It is universally agreed that one cannot join a minyan to be counted as one of the ten via Zoom — either for a Type A or Type B minyan. The Biur Halachah (Siman 57) even indicates that one may not even join a minyan to be counted as one of the ten if one is in a different room within the same house. This may be a little-known fact and is particularly problematic in shivah homes where there is simply no room for ten men. It is recommended by most poskim that the person join the minyan in the big room if possible. The Aruch HaShulchan (O.C. 55:23) writes, however, that one may stay where he is. Most poskim have adopted the Biur Halachah’s view.
What May Be Done
What can be done at both types of Zoom minyanim is to coordinate davening together at the same time. This is perhaps also a level of enhanced davening — davening at the same time as the tzibbur. We say “perhaps,” because if we are discussing Zoom minyan type B, who says that there is a tzibbur here? For a type A Zoom minyan there would be no question. The tzibbur would have to be in the same time zone (or Tefillah Zone) as the person Zooming.
The Gemara (Sukkah 51b, for example) tells us in several places that there was a shul in Alexandria, Egypt, that had such a large attendance that people would stand on stepladders and wave flags as to when to respond to the various blessings in Shemoneh Esrei — Meinif bsudrin. So we see that perhaps there is benefit to coordination of time.
Another source is the Gemara in Berachos (7b) where Rav Yochanan was chiding Rav Nachman for not attending the shiur and then suggesting that he should have coordinated his davening to coincide with the time that the congregation was gathering.

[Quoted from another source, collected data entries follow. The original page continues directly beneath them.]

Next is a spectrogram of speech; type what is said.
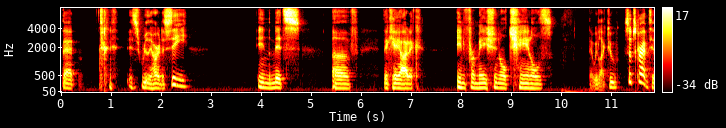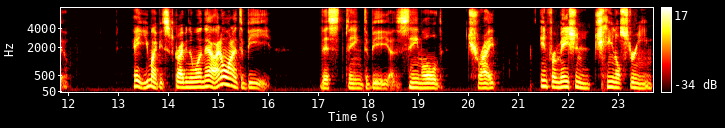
that is really hard to see in the midst of the chaotic informational channels that we like to subscribe to. Hey, you might be subscribing to one now. I don't want it to be this thing to be a same old trite information channel stream.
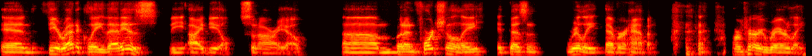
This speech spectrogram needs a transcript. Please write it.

The issue in regard to whether one may respond with amen, barchu, or reciting kedushah has been addressed before in terms of answering these via a telephone or a live radio broadcast. The Minchas Elazar (Vol. II Siman 72) permits answering a davar sh’eb’kedushah on the phone. It seems the Tzitz Eliezer (Vol. VIII #11) did as well.
Rav Shomo Zalman Auerbach (Minchas Shlomo Vol. I #9) forbade it, as did Rav Elyashiv, zt’l, Rav Ovadiah Yosef (Yabia Omer Vol. I #19:18), and, lbc’l, Rav Moshe Shternbuch (Moadim uZmanim Vol. VI #105). The wording of Rab Shlomo Zalman is as follows:

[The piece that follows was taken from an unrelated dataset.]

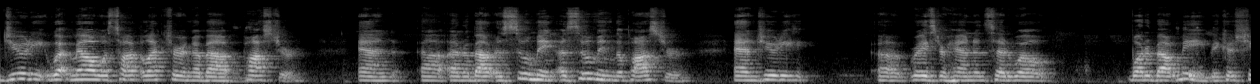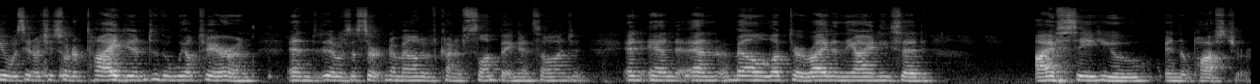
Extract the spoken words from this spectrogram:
Judy, what Mel was talk, lecturing about posture, and uh, and about assuming assuming the posture, and Judy uh, raised her hand and said, "Well, what about me?" Because she was, you know, she sort of tied into the wheelchair, and and there was a certain amount of kind of slumping and so on. And and and Mel looked her right in the eye, and he said, "I see you in the posture."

: אי אפשר כלל לצאת בשמיעה זו בשום דבר שחייבים לשמוע מפי אדם ואף שיודע אני רבים יתמהו על כך וכמו זר יהי’ דבר זה בעיניהם עם כל זאת האמת הוא כדברינו וברור הוא בעיני שזה מוזר רק לאלה שאינם יודעין כלל מה טיבם של המכשירים האלה וחושבים מחשבות הבל שחוטי הטלפון או גלי הרדיו מוליכים ממש את קול האדם וכדי להוציא מלבם טענה זו הארכתי מאוד בביאור הדברים אבל לא ליודעין את האמת כי בדברי בזה עם מבינים מדע ויודעים בהלכה כולם הסכימו לי

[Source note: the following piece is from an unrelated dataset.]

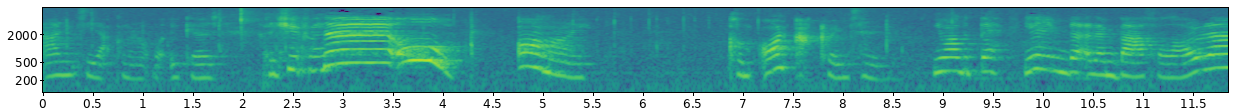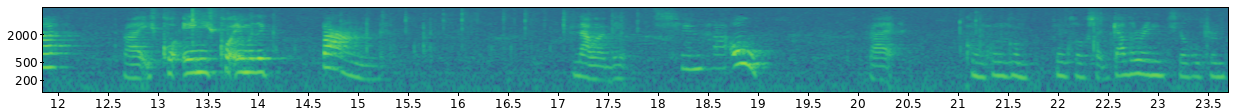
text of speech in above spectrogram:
I didn't see that come out, but who cares? I can shoot from there! Oh! Oh my! Come on, Accrington. You are the best. You're even better than Barcelona. Right, he's cut in. He's cut in with a bang. Now I'm a bit too high. Oh! Right. Come, come, come. Come closer. Gather in, children.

The underlying rationale of those poskim who forbid answering Amen and other dvarim sh’bekedushah is that the voice being heard is not a real voice at all. It is rather a transposed electronic signal or radio wave — not a soundwave at all. In their view, it is not no longer a human voice.
The logic of this view is rather compelling. What then is the underlying rationale of those poskim who permit it? There is an Igros Moshe (OC Vol. II #108) that may explain their rationale. He writes, “I am quite in doubt as to this matter … since whenever he talks the sound appears, this may be considered as if it is his voice itself.” Rav Shlomo Zalman Auerbach, in the aforementioned responsum (note #4), cites the Chazon Ish as holding to the same possibility and adds the fact that it appears immediately upon it being expressed.
One of the repercussions of this concept is that reciting Amen might present a problem of an Amen Yesomah — an orphaned Amen, one not attached to words.
In the Sefer Halichos Shlomo (Tefillah, chapter 22 footnote #56), Rav Shlomo Zalman Auerbach writes that he had studied the laws of electricity quite well, and although it is never his custom to say “accept my opinion,” he feels guilty that he did not publicize the underlying prohibition of responding to a berachah over the radio or over the phone. Even Rav Moshe Feinstein, zt’l, cited Rav Auerbach’s expertise in the area of electricity.
Everyone misses going to minyan. There is a remarkable Shaarei Teshuvah in Siman 55 that discusses an early quarantine where six people were confined and could see four others in other confined quarters. He mentions that one should try to say Kaddish or Kedushah at least once in 40 days.
Rabbi Hoffman can be reached at [email protected].